Best practices around indigenous peoples and the establishment, expansion, governance and management of protected areas was the focus of a discussion at the International Union for Conservation of Nature’s World Conservation Congress.
The event, organised by Forest Peoples Programme, brought together 14 people at a knowledge café to discuss implementation of elements of the Convention on Biological Diversity’s Plan of Action on Customary Sustainable Use.
The Plan of Action supports of the Convention’s mandate to conserve biological diversity, sustainable use, and fair and equitable sharing of benefits arising from resources. There are three tasks as part of the plan, and Task 3 – on the theme of protected areas – was the focus of Forest Peoples Programme’s event at the World Conservation Congress.
Around the table was Braulio Ferreira de Souza Dias, Executive Secretary of the Convention on Biological Diversity (CBD), who said: “In many countries, we’re still stuck in the old economic politics of development, where people think that to develop they need to clear the forests, and remove the people who live there.

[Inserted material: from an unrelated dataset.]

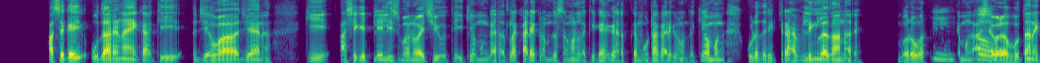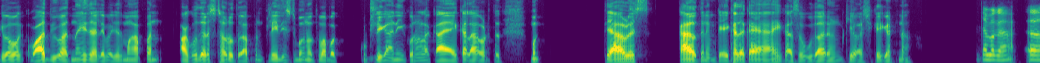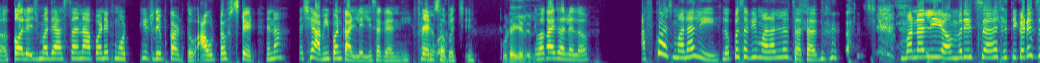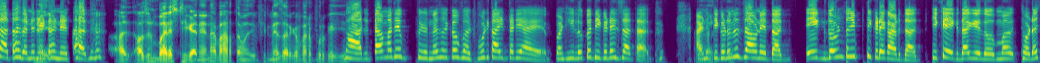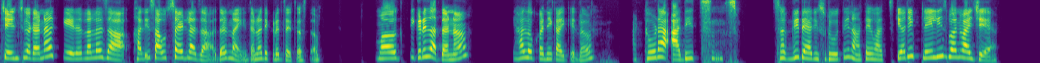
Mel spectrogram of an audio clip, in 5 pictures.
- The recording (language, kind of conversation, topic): Marathi, podcast, एकत्र प्लेलिस्ट तयार करताना मतभेद झाले तर तुम्ही काय करता?
- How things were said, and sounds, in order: in English: "प्लेलिस्ट"; in English: "प्लेलिस्ट"; in English: "आउट ऑफ स्टेट"; other noise; in English: "फ्रेंड्ससोबतची"; tapping; in English: "ऑफकोर्स"; chuckle; laughing while speaking: "मनाली, अमृतसर तिकडेच जातात आणि रिटर्न येतात"; chuckle; unintelligible speech; in English: "प्लेलिस्ट"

We have to come up with a new innovative model of development.”
The experts, among whom were indigenous people from Fiji, Chad, Iran, Peru and Panama, broke into three working groups to discuss three main elements of Task 3.
- to promote indigenous peoples and local communities’ full and effective participation and prior informed consent in the expansion, governance and management of protected areas;

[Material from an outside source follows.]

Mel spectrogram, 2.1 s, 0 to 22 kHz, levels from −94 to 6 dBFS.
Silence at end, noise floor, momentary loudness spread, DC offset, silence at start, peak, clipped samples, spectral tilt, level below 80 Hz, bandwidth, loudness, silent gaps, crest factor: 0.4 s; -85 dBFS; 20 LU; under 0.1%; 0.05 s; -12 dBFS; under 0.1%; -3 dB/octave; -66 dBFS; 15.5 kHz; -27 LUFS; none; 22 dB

- to encourage the application of traditional knowledge and customary sustainable use of biological diversity in protected areas; and
- to promote the use of community protocols in assisting indigenous peoples and local communities to affirm customary sustainable use of biological diversity in protected areas, in accordance with traditional cultural practices and national legislation.
Feeding back after discussion, Sarah Wyatt, from the international financial organisation Global Environment Facility, said her group had concentrated on participation and consent, and had talked about the need to bring people together at the local and national level so they could understand each others’ positions, their differences, but also their commonalities. This could then feed into a national strategy, rather than a government strategy, meaning more people – including civil society, indigenous peoples and local communities – could feed into it and work towards its success. One positive example was that of Iran, where during the past few months, civil society organisations and indigenous peoples initiated a participatory process, joined by government, to review and update the National Biodiversity Strategy and Action Plan, which includes provisions on customary sustainable use and protected areas.
Alisi Rabukawaqa added that good cases on participation and free, prior informed consent were available in relation to Locally Managed Marine Areas in Fiji and those concepts were now being used to address threats to biodiversity and indigenous peoples, particularly mining.
Others spoke about best practices around traditional knowledge, and how there was a richness to it that was often underappreciated. Speaking on behalf of her group, Judy Fisher, Chair of IUCN’s task force on Ecosystems and Invasive Species, said traditional knowledge extended in many areas, including weather prediction, falconry and fishing. “The people with the traditional knowledge should have the governance of the place and actions that occur around traditional knowledge and natural resources,” she added.
The group spoke of the importance of both sharing indigenous knowledge and protecting it, including, for example, the teaching and transmission of traditional knowledge and language to youths.
The last group focused on the use of community protocols to assert customary sustainable use in accordance with cultural practices. Sharing a case study of the Potato Park, Alejandro Argumedo, from Asociación ANDES in Peru, explained the successful development over several years of the biocultural heritage protocols used by the indigenous communities in the park.
"While this is not a protected area as such, this experience could be very usefully applied in protected areas situations" he explained.
Building on the experience of the Potato Park, Krystyna Swiderska of the International Institute for Environment and Development (IIED), presented an emerging labelling scheme proposed by members of the SIFOR project, a global research undertaking focussing on biocultural innovations. She said: “Labelling of products can help indigenous peoples market products and services derived from customary sustainable use.”
Maurizio Farhan Ferrari, from Forest Peoples Programme, said: “The examples shared at the event represent a promising start to catalyse action for the effective implementation of the Plan of Action on Customary Sustainable Use. We hope that this will generate interest by all relevant organisations, especially governments, to identify and operationalize best practices, in close collaboration with indigenous peoples and local communities, at the national and local level across the world.”
The best practice examples and key messages from the event will be documented and presented at the Convention on Biological Diversity’s Conference of the Parties, from December 4-17 in Mexico, where next steps will be discussed and agreed on.